- Slippery Rock University of PA: Forensic Anthropologist, Founder of ‘Body Farm’ Dr. Bill Bass to Lecture on Criminal Investigations.
- Herald Citizen, 9/2/10 – Body Farm founder to talk in Livingston this week
- Volunteer TV, 2/8/11- Body farm founder raises money for Anthropology students
- UT – Knoxville – Bill Bass, forensic anthropologist and founder of the Body Farm, will talk about his book, “The Devil’s Bones and Other Stories,” at 2 p.m., Sunday Feb. 17.
- Cleveland Daily Banner: ‘Body Farm’ founder discusses importance of UT research site
What’s in a Wiki and can they be trusted as fact? The Magic 8-Ball says that signs point to “No”. In doing serches on line, we cannot find one place prior to yesterday’s trial where there is a reference that William Rodriguez was a co-founder of The Body Farm, except in a Wiki that was edited in 2010 by an IP from MD. Interestingly enough, Dr. William Bass’ WIKI states that he is the FOUNDER of the Body Farm.
William M. Bass is a U.S. forensic anthropologist, renowned for his research on human osteology and human decomposition. He has also assisted federal, local, and non-US authorities in the identification of human remains. He taught at the University of Tennessee in Knoxville, and though currently retired from teaching, still plays an active research role at the University of Tennessee Anthropological Research Facility, which he founded.
Then we look at the Body Farm WIKI, or the University of Tennessee Anthropological Research Facility which states that it was started by was started in late 1971 by anthropologists William M. Bass and Bill Rodriguez. However, there appears to have been an edit made in the Wiki in 2010.
The University of Tennessee Anthropological Research Facility, better known as the Body Farm and sometimes seen as the Forensic Anthropology Facility, was started in late 1971 by anthropologists William M. Bass and Bill Rodriguez as a facility for study of the decomposition of human remains. It is located a few miles from downtown Knoxville, Tennessee, USA, behind the University of Tennessee Medical Center.
Click HERE or on pic for larger image
There is an extensive article from TruTV on the Body Farm and Dr. Bass’ efforts in dreaming up, implementing and founding the Body Farm.
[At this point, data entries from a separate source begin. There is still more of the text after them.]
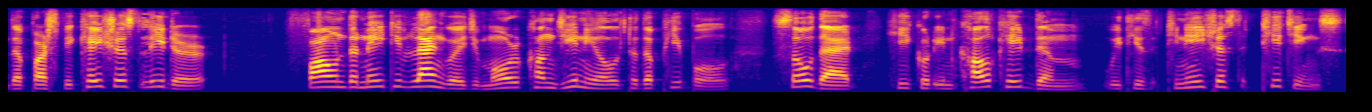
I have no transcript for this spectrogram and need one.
The perspicacious leader found the native language more congenial to the people so that he could inculcate them with his tenacious teachings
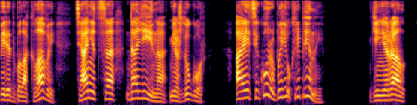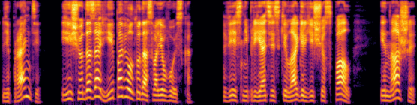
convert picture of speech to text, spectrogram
Перед Балаклавой тянется долина между гор, а эти горы были укреплены. Генерал Лепранди еще до зари повел туда свое войско. Весь неприятельский лагерь еще спал, и наши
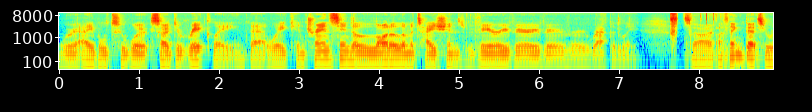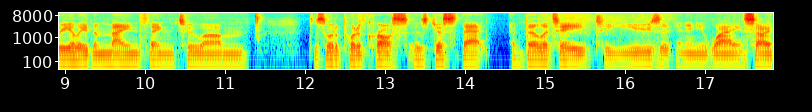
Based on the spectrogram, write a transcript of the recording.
we're able to work so directly that we can transcend a lot of limitations very very very very rapidly. So i think that's really the main thing to um, to sort of put across is just that ability to use it in any way. So,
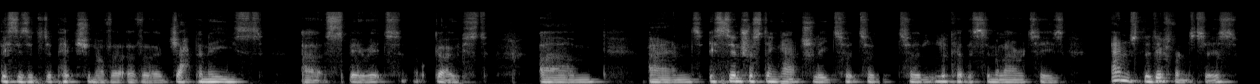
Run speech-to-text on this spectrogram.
This is a depiction of a of a Japanese uh, spirit ghost um, and it's interesting actually to, to, to look at the similarities and the differences,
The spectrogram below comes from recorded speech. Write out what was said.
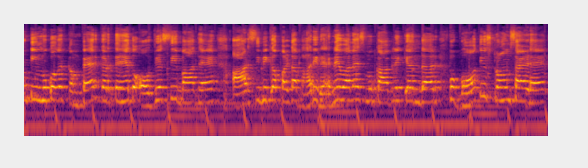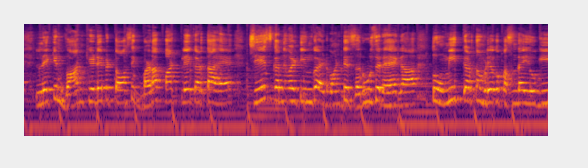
दोनों टीमों को अगर कंपेयर करते हैं तो ऑब्वियस सी बात है आरसीबी का पलटा भारी रहने वाला है इस मुकाबले के अंदर। वो बहुत ही स्ट्रॉन्ग साइड है, लेकिन वानखेड़े पे टॉस एक बड़ा पार्ट प्ले करता है। चेस करने वाली टीम को एडवांटेज ज़रूर से रहेगा। तो उम्मीद करता हूँ वीडियो को पसंद आई होगी।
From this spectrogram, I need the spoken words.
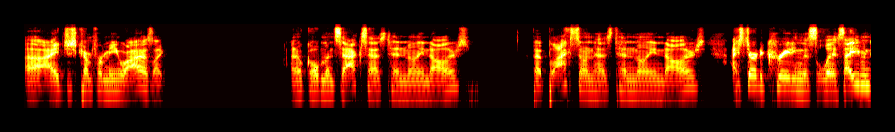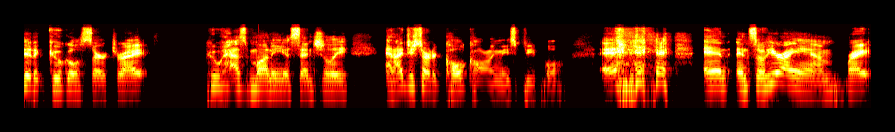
uh, I just come from EY. I was like, I know Goldman Sachs has $10 million. I bet Blackstone has $10 million. I started creating this list. I even did a Google search, right? Who has money essentially. And I just started cold calling these people. and and so here I am, right?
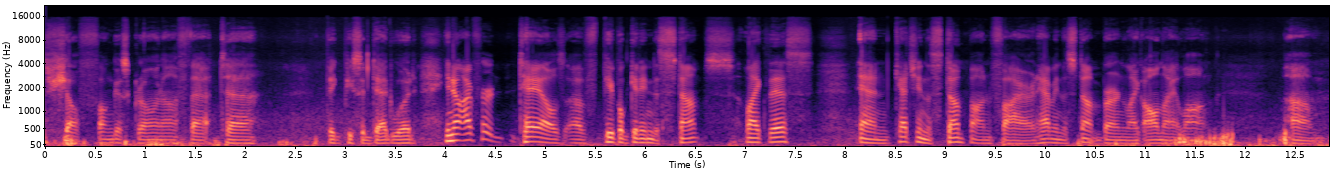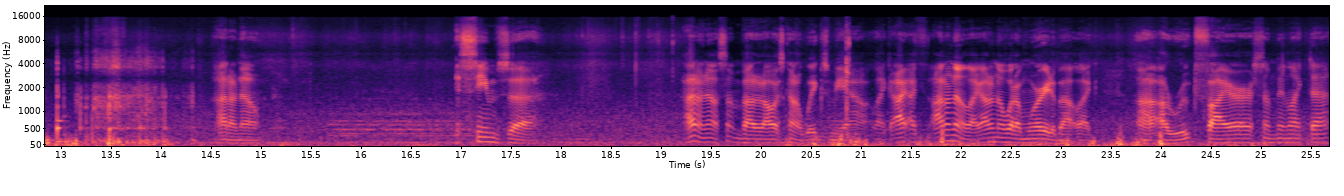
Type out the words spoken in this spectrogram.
Shelf fungus growing off that uh, big piece of dead wood. You know, I've heard tales of people getting to stumps like this and catching the stump on fire and having the stump burn like all night long. Um, I don't know. It seems, uh, I don't know, something about it always kind of wigs me out. Like, I, I, I, don't know, like, I don't know what I'm worried about, like uh, a root fire or something like that.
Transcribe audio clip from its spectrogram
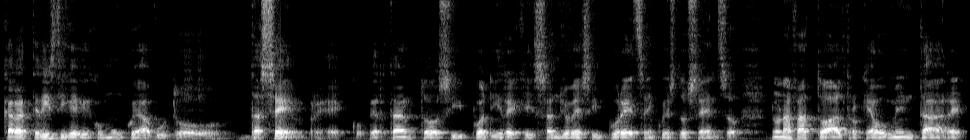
caratteristiche che comunque ha avuto da sempre, ecco, pertanto si può dire che il Sangiovese in purezza in questo senso non ha fatto altro che aumentare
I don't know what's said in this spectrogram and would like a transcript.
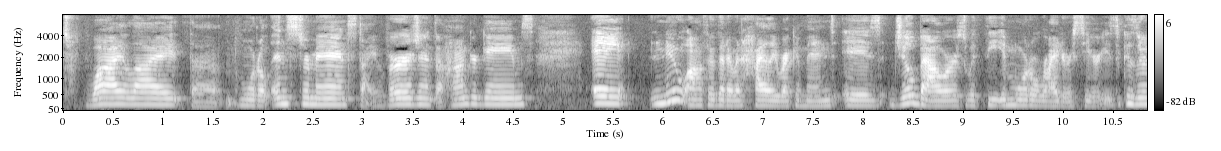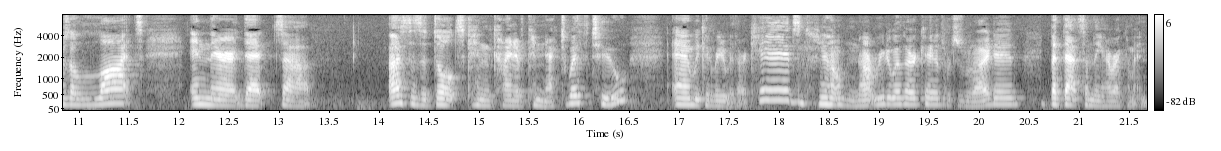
Twilight, the Mortal Instruments, Divergent, The Hunger Games. A new author that I would highly recommend is Jill Bowers with the Immortal Rider series because there's a lot in there that uh, us as adults can kind of connect with too and we can read it with our kids, you know, not read it with our kids, which is what I did. But that's something I recommend.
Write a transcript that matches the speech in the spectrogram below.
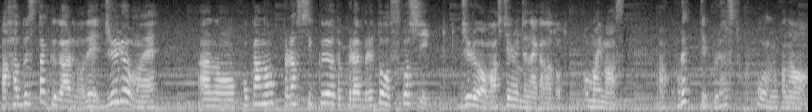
まあ、ハブスタックがあるので重量もねあの他のプラスチック用と比べると少し重量は増してるんじゃないかなと思います。あこれってブラスト加工なのかな？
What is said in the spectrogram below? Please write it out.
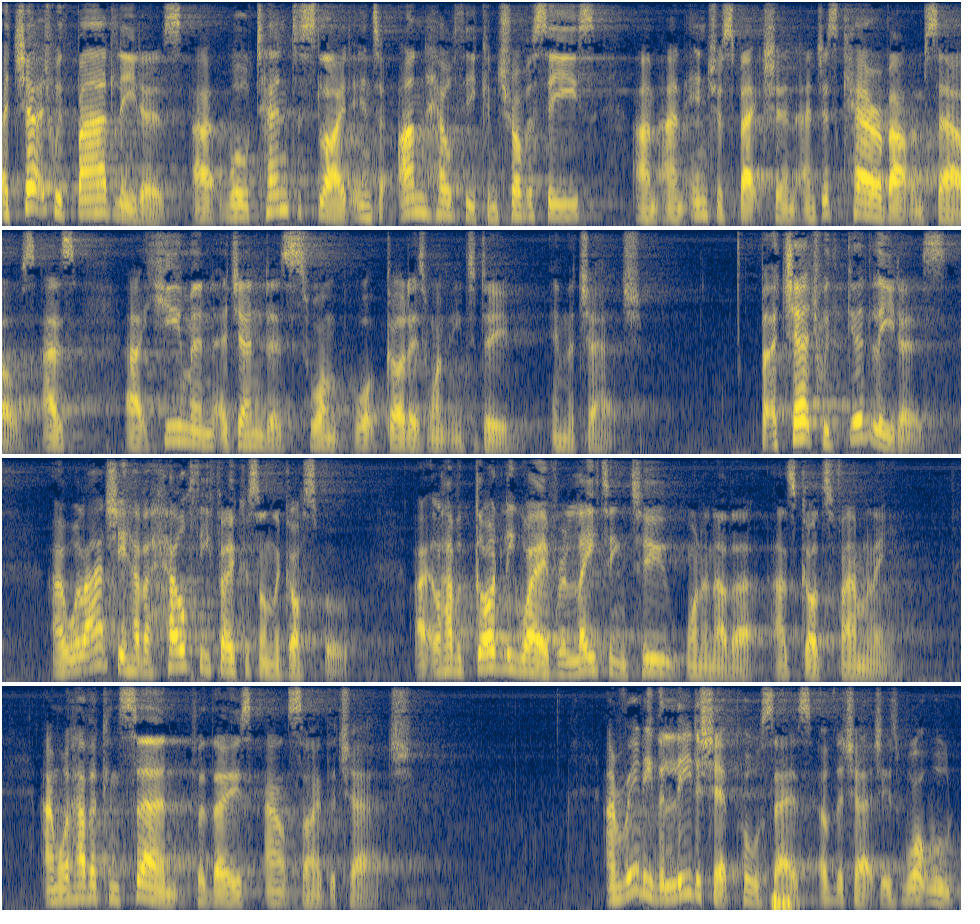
a church with bad leaders uh, will tend to slide into unhealthy controversies um, and introspection and just care about themselves as uh, human agendas swamp what God is wanting to do in the church. But a church with good leaders uh, will actually have a healthy focus on the gospel. Uh, it'll have a godly way of relating to one another as God's family. And will have a concern for those outside the church. And really, the leadership, Paul says, of the church is what will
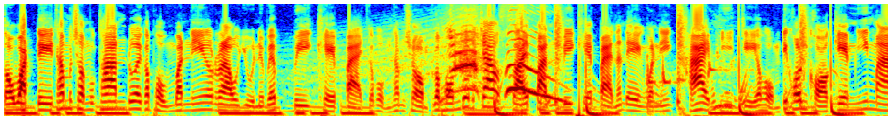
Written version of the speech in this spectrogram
สวัสดีท่านผู้ชมทุกท่านด้วยกับผมวันนี้เราอยู่ในเว็บ BK8 ครับผมท่านผู้ชมกับผมเทพเจ้าสายปั่น BK8 นั่นเองวันนี้ค่าย PG ครับผมที่คนขอเกมนี้มา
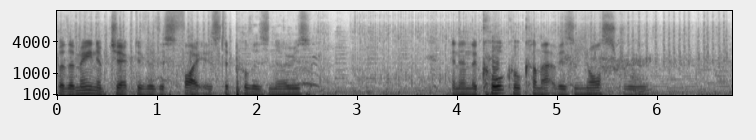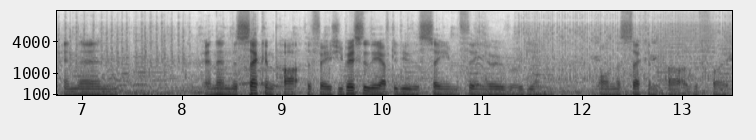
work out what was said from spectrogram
But the main objective of this fight is to pull his nose and then the cork will come out of his nostril, and then and then the second part of the face, you basically have to do the same thing over again on the second part of the fight.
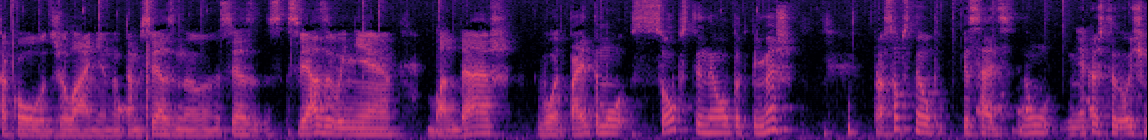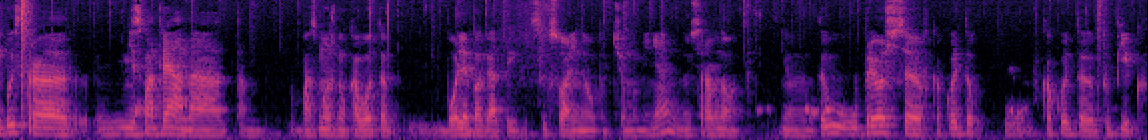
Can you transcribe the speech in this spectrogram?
такого вот желания, ну, там, связанного, связ, связывание, бандаж, вот. Поэтому собственный опыт, понимаешь, про собственный опыт писать, ну, мне кажется, очень быстро, несмотря на там возможно, у кого-то более богатый сексуальный опыт, чем у меня, но все равно э, ты упрешься в какой-то в какой-то тупик.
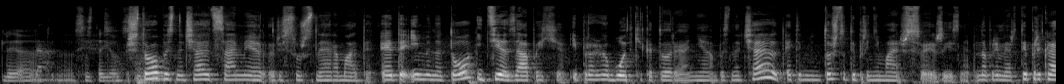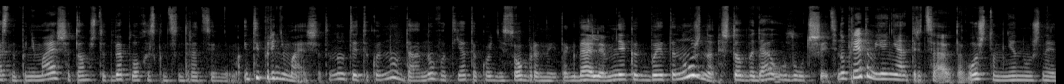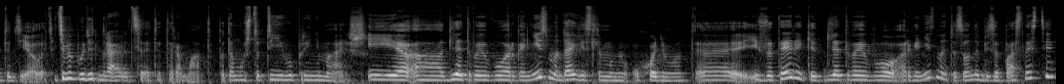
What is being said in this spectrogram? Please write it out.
для да. создается. Что обозначают сами ресурсные ароматы? Это именно то, и те запахи, и проработки, которые они обозначают, это именно то, что ты принимаешь в своей жизни. Например, ты прекрасно понимаешь о том, что у тебя плохо с концентрацией внимания. И ты принимаешь это. Ну, ты такой, ну да, ну вот я такой не собранный и так далее. Мне как бы это нужно, чтобы, да, улучшить. Но при этом этом я не отрицаю того, что мне нужно это делать. Тебе будет нравиться этот аромат, потому что ты его принимаешь. И э, для твоего организма, да, если мы уходим от э, эзотерики, для твоего организма это зона безопасности,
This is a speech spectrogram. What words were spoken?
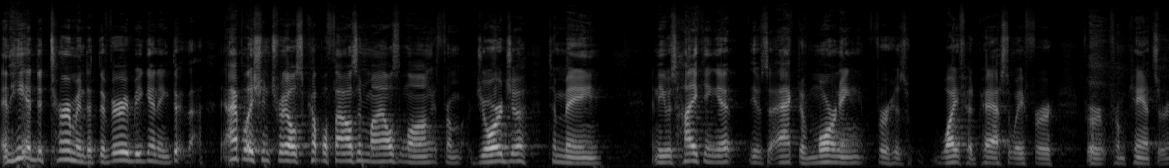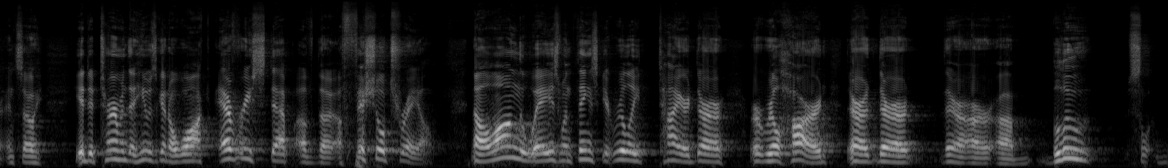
And he had determined at the very beginning, the Appalachian Trail is a couple thousand miles long from Georgia to Maine, and he was hiking it. It was an act of mourning for his wife had passed away for, for, from cancer. And so he had determined that he was going to walk every step of the official trail. Now, along the ways, when things get really tired, there are, or real hard, there are, there are, there are uh, blue,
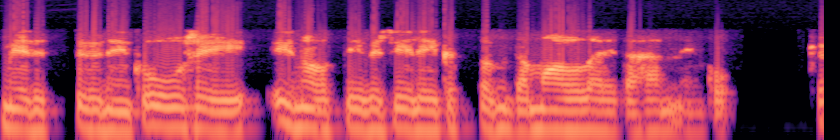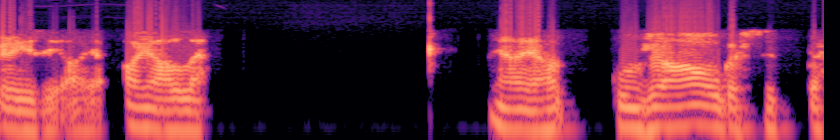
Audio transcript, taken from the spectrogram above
mietittyä niin kuin uusia innovatiivisia liiketoimintamalleja tähän niin kuin kriisiajalle. Ja, ja kun se aukesi sitten,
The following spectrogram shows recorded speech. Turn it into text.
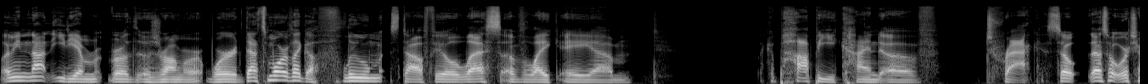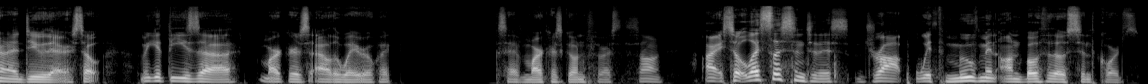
I mean, not EDM was the wrong word. That's more of like a flume style feel, less of like a um, like a poppy kind of track. So that's what we're trying to do there. So let me get these uh, markers out of the way real quick because I have markers going for the rest of the song. All right, so let's listen to this drop with movement on both of those synth chords.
For those interested in forensic science, this is a fantastic and informative read as to what the Body Farm is all about. However, there is a lack of William Rodriguez’s name in the chapter after chapter of reading.
Check out the VIDEO below from 2007 from The Body Farm with both forensic anthropologist William Bass and forensic entomologist Neal Haskell, Ph.D., M.S.
We have a question into the University of Tennessee Anthropological Research Facility as to whether William C. Rodriguez was a co-founder of the Body farm. We shall await their answer; however, from what is presently available, it would seem like a slight embellishment at best. Would an individual, William C. Rodriguez III, who got their undergraduate degree in the 1980′s be a co-founder when according to the VIDEO below, Dr. Bass discusses the concepts and the beginning of the Body Farm started in 1971.
This would seem like something that maybe the State and prosecutor Jeff Ashton might want to ask William C. Rodriguez about. One would think that of you were the co-founder of such a prestigious forensic science facility like the Body Farm, it would be referenced everywhere and when Bill Bass’ name is listed it would say, co-founder as well. One would think. However, putting up fences and pouring concrete does not a co-founder make. That would be a laborer and student who was helping out, hardly a co-founder. If Mr. Rodriguez did more, we would really like to see it. if not, Jeff Ashton best object to “Bolstering”.
By the way, where is the MSM in all this? Stop showing videos of individuals beating each other up waiting in line for the Casey Anthony trial and misinforming the public that Werner Spitz did some type of great job by dropping unsubstantiated BS bombshells when he was destroyed by the prosecution on cross and investigate whether there is some embellishments going on here. Inquiring minds want to know.